All four teams still competing boast impure PGs, combo guards who shoot at least twice as often as they earn an assist. Two (Billups, Parker) are considered among the best in the league; the others (Rondo, Fisher) are considered solid at worst. Yet we curse every prospect without the vision of Kidd (his team lost in five in the first round) or Nash (ditto), relegating these lepers to the bargain bin.
Chris Paul stormed the universe this year. Deron Williams was also brilliant. These matters seemingly have the greater Chicago area set on Derrick Rose, lauding THE RISE OF THE PURE POINT GUARD. And while these fellows are more pure than most, they aren't holy angels of unselfishness and good intentions. Paul was a 20 ppg scorer, for goodness sake. And even more, Rose's freshman totals would place him with Marbury on our scale!
Our perspective on what makes a point guard great is seriously warped, and I blame it all on the false heralding of the assist as a game-changer and of purity as the singular path to point guard greatness. Because we believe assists to be of utmost import, and because pure point guards are more valued than scorers, we consider PGs who get lots of assists to be pure and thus, the best. They supposedly raise the game of their teammates. They make everything offense easier. They lead, muzzled or not, because they pass. It's malarkey (and I offer Jason Kidd as proof).
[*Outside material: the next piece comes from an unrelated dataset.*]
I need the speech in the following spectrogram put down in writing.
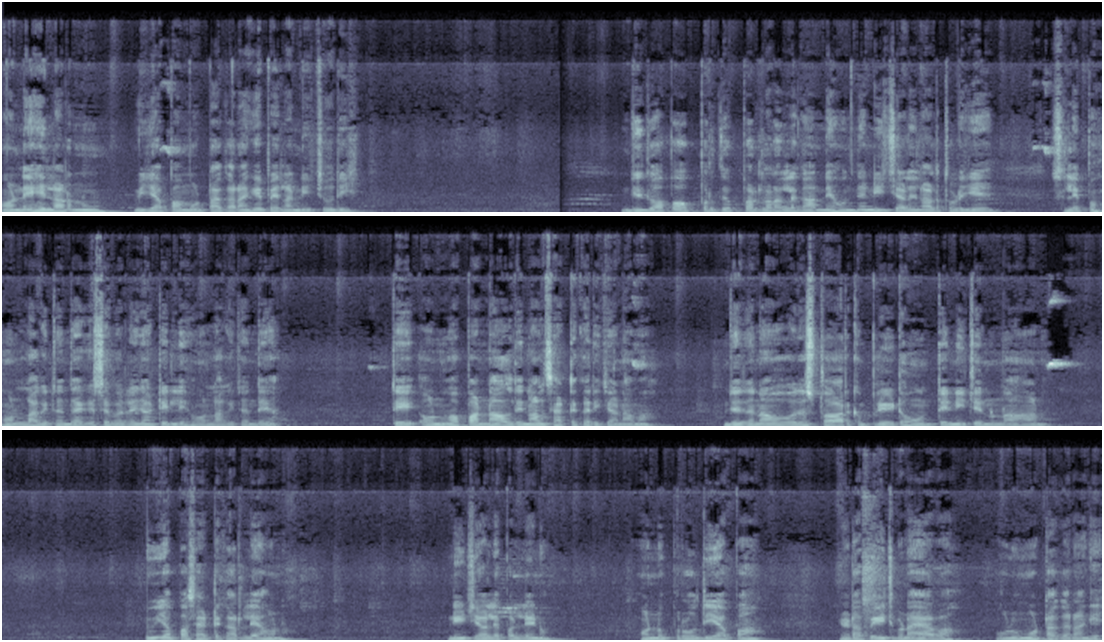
ਹੁਣ ਇਹ ਲੜ ਨੂੰ ਵੀ ਆਪਾਂ ਮੋਟਾ ਕਰਾਂਗੇ ਪਹਿਲਾਂ ਨੀਚੋ ਦੀ। ਜਦੋਂ ਆਪਾਂ ਉੱਪਰ ਦੇ ਉੱਪਰ ਲੜ ਲਗਾਉਂਦੇ ਹੁੰਦੇ ਆ, ਨੀਚੇ ਵਾਲੇ ਲੜ ਥੋੜੇ ਜਿਹੀ ਸਲਿੱਪ ਹੋਣ ਲੱਗ ਜਾਂਦੇ ਆ, ਕਿਸੇ ਵੇਲੇ ਜਾਂ ਢਿੱਲੇ ਹੋਣ ਲੱਗ ਜਾਂਦੇ ਆ। ਤੇ ਉਹਨੂੰ ਆਪਾਂ ਨਾਲ ਦੇ ਨਾਲ ਸੈੱਟ ਕਰੀ ਜਾਣਾ ਵਾ, ਜਿਹਦੇ ਨਾਲ ਉਹ ਦਸਤਾਰ ਕੰਪਲੀਟ ਹੋਣ ਤੇ ਨੀਚੇ ਨੂੰ ਨਾ ਆਣ ਵੀ ਆਪਾਂ ਸੈੱਟ ਕਰ ਲਿਆ ਹੁਣ, ਨੀਚੇ ਵਾਲੇ ਪੱਲੇ ਨੂੰ। ਹੁਣ ਉੱਪਰੋਂ ਦੀ ਆਪਾਂ ਜਿਹੜਾ ਪੇਜ ਬਣਾਇਆ ਵਾ, ਉਹਨੂੰ ਮੋਟਾ ਕਰਾਂਗੇ।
This map shows a team's offensive rating (points per 100 possessions) on the x axis and a team's rate of assists per made field goals on the y axis. Good offensive teams to the right, bad ones to the left. High assist teams up top, low assist teams on the bottom. Based on conventional wisdom, you'd expect to see all the good offenses in the top right (with lots of assists) or the bad guys in the bottom left (with few assists), right?
There's no measureable relationship between a team's rate of assists and a team's offensive performance. (For the statgeeks, the correlation for the past four seasons is -0.011.) There's only a tiny correlation between ast/FGM and effective FG% (0.061). It's the same for ast/FGM and two-point FG% (0.065). You can be good at offense and a good passing team (Utah, Phoenix), but you can also be bad at offense and a good passing team (New Jersey, the Clippers). You can be good at offense without racking up assists (Golden State, Orlando). The two concepts, on a leaguewide basis, are not dependent on each other.
This is not to say assists should be ignored. Many systems require ball movement. Quite honestly most personnel in the league (including every player on the 2005-08 Phoenix Suns not surnamed Nash or Diaw) needs help from a good pass to perform at peak efficiency. But as described in a thorough Wall Street Journal Numbers Guy blog post by Carl Bialik, the assist's measureable value is in serious question. Quite possibly, no assist is created equal, and our rash cookie-cutter generalizations only cloud the value of the pass, discounting the truly vital (an alley-oop, a backdoor bounce for an easy layup) to the level of the coincidental (the shuffle pass which leads to single-clutch fall-away from 15).
But despite the veil over the value of the pass, we demand purity. Some of our best point guards (Parker, Billups) are not pure in any sense, but we shun the combo guard. On a league level, assists having nothing to do with offensive production, but we dismiss those who can't drop eight dimes a game. This is all very absurd, as four conference finalists are showing us right now. It must stop.
And my dear Combo Guards, please do not try to become something you're not. Jerryd and Russell and O.J. and even you Derrick: Screw your reputation. Fire away, brothers. Fire away.